Fringe Music and Cabaret

David Vernon & Dick Lee

Valvona & Crolla

four stars

Carla Lippis – Cast a Dark Shadow

The Boards @ Edinburgh Playhouse

three stars

A Touch of Mrs Robinson

Greenside @ Infirmary Street

three stars

Rob Adams

THERE IS no second guessing the accordion and clarinet team of David Vernon and Dick Lee. With a repertoire that is virtually the equivalent of an atlas, they’re as likely to follow a polska with a samba as take a trip down a Parisian thoroughfare en route to some Mozartian adventure.

Eastern European folk dances are a particular favourite and for all that Vernon huffs and puffs at the unfairness of having to play such intricate metres in a tempo that might have left Usain Bolt in the pair’s slipstream, what they call their “jewaleilidh” numbers – klezmer-style dances played for ceilidh dance robustness – are despatched with maximum musicality that hardly seems to tax them.

Vernon’s Barry City Waltz, the dizzyingly impressionistic Roulette Wheel and jazz items including 12th Street Rag and Take Five add to the variety, with Lee equally assured in the hot New Orleans style and the cooler lines of Paul Desmond. It’s an hour that passes very quickly, helped by a liberal supply of anecdotes and reminiscences from a duo who might be on a stage but whose relaxed manner could just as easily place them on neighbouring bar stools.

Run ends August 24.

CARLA Lippis is a singer from Adelaide, whose Edinburgh show begins with the eerie, yet oddly familiar, strains of what materialises as a left-field, industrial version of A Whiter Shade of Pale, delivered with snarling menace some distance removed from the original’s summer of love geniality.

She presents an angry, hurt figure who’s had to roll with the punches and learn lessons the hard way. As seems to be the way with cabaret artists who adopt a rock edge in mining the darkness, she has a tendency towards the overwrought and her fidgety presence can be quite distracting. She’s well served by her two musicians, however, and they dig in with some fine gospel chops as well as creating an effective, noisy landscape for Lippis’s sinister prowling.

Run ends August 26.

FIONA Coffey arrives in a blaze of leopard print and rides off with Steppenwolf as the middle-aged temptress who got geeky Benjamin Braddock’s motor running in The Graduate. Coffey’s A Touch of Mrs Robinson is part treatise, part social study and part musical romp in which she examines what led to the great seduction and ponders the seductress’s relationship with the victim of her indiscretion, her daughter.
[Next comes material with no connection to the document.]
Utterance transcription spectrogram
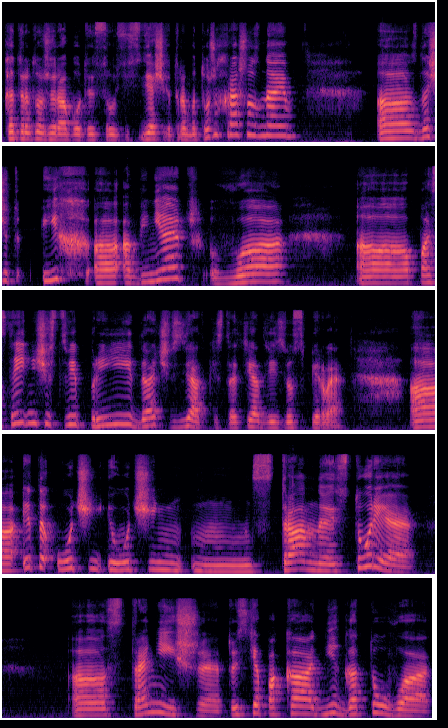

It’s an easily digested, audience-involving bit of fun and while Coffey just about gets by in the singing elements of her role, her pianist and drummer enter into the spirit of the show with well-timed detail, goofy humour and some decent harmonies on songs ranging from the agreeable swing of jazz standard You’re the Cream in My Coffee to the spunky defiance of Ray Davies’ I’m Not Like Everybody Else.

Run ends August 26.